Figure 11: Example of student work: final narrative by Patrick Janesz.
Figure 12: Example of student work: final narrative by Brittany Toth.


This project was originally introduced in Spring quarter of 2008 in Design Thinking. Ohio State has since transitioned to a semester system, and the curricula and coursework of the Department of Design have been adapted to fit this new model. The most current version of this assignment takes place during the spring semester, in a new course called Visual Principles 3. These sequential art narrative storyboards fit several inherent properties of the design field as a whole. From a top-level perspective, they are focused on problem solving, the utility of which separates designers from other creative practitioners. They require students to undertake a task analysis, which is an important component in industrial design, interior design, and interactive and web design. Similarly, they utilize the development of personas, which help students empathetically put themselves in the position of their clients or users, a common practice in many corners of the design world, but most commonly seen in User Experience and Industrial Design. From a mid-level perspective, they require the crafting of a visual narrative, which also requires an economy of storytelling. The act of reducing an idea to its basic concepts is central to visual communication, and to the presentation of complex information. And, from a specific, design drawing perspective, the project requires students to think spatially, draw in perspective, communicate clearly and effectively, and make creative decisions that are sensible and economical. In summary, this project combines a large number of important design concepts, not in spite of its connection to comics, but because of it. Because of this, design programs in general, and design drawing classes in particular, could bring comics and design closer together by further embracing their fundamental similarities.

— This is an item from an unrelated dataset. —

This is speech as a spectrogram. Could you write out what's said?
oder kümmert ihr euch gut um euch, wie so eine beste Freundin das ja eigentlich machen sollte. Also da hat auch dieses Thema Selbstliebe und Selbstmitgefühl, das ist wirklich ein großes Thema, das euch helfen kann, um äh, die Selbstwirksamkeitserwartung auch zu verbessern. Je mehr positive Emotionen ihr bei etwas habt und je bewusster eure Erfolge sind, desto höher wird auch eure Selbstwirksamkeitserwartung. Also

Works Cited

Blue Umbrella, The. Dir. Saschka Unseld. Pixar, 2013. Film. Brady, Michael. “Art and Design: What’s the Big Difference?” Critique Magazine (26 May 1998). Web. 26 June 2013.

Chabon, Michael. The Amazing Adventures of Kavalier & Clay. New York, NY: Random House, 2000. Print.

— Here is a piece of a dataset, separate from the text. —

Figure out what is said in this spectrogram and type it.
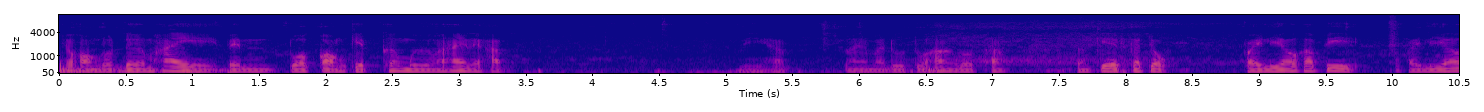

Denison, E. Scott. When Designers Ask, “What If?”. Electronic MFA Thesis. Ohio State University, 2013. OhioLINK Electronic Theses and Dissertations Center. 29 Nov 2013.

Films of Charles & Ray Eames, The. Dir. Charles Eames. Perf. Charles Eames and Madame L’Amic. Image Entertainment, 2005. DVD.

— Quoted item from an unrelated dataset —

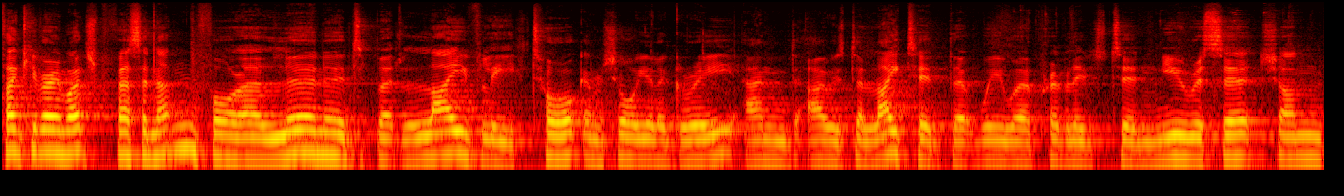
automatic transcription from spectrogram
Thank you very much, Professor Nutton, for a learned but lively talk. I'm sure you'll agree. And I was delighted that we were privileged to new research on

Fraction, Matt (w), David Aja (a), Matt Hollingsworth (c), and Chris Eliopoulos (l). “Pizza is my Business.” Hawkeye #11 (Jun-Jul 2013), Marvel Comics.

“Home.” The Ohio State University Department of Design. N.p., n.d. Web. 9 July 2013. <>.

Koster, Raph. A Theory of Fun for Game Design. Scottsdale, AZ: Paraglyph Press, Inc., 2005. Print.

Murphy, Sean Gordon. Punk Rock Jesus (Sep. 2012–Jan. 2013), Vertigo Comics [DC Comics]. Print.

McCloud, Scott. Understanding Comics. New York: Kitchen Sink Press, 1993. Print.

Olofsson, Erik and Klara Sjölén. Design Sketching. Klippan: KEEOS Design Books, 2005. Print.

“Resources: About Usability.” UXPA: Usability Resources: What Is User Centered Design. N.p., n.d. Web. 15 July 2013. <>.

“Safe Cure.” Illustrated newspaper advertisement for Warner’s “Safe Cure.” originally appearing in The Chicago Tribune, December 7, 1902.

Spiegelman, Art. Maus: A Survivor’s Tale. New York: Pantheon Books, 1986. Print.

Tomine, Adrian. Summer Blonde. Montreal: Drawn & Quarterly, 2002. Print.

Ware, Chris. Building Stories. New York: Pantheon Books, 2012. Print.

“Warner’s Safe Cure Blog.” Warners Safe Cure Blog. N.p., n.d. Web. 13 July 2013. <>.

Winnick, Judd. Pedro and Me. New York: Henry Holt, 2000. Print.

Related Articles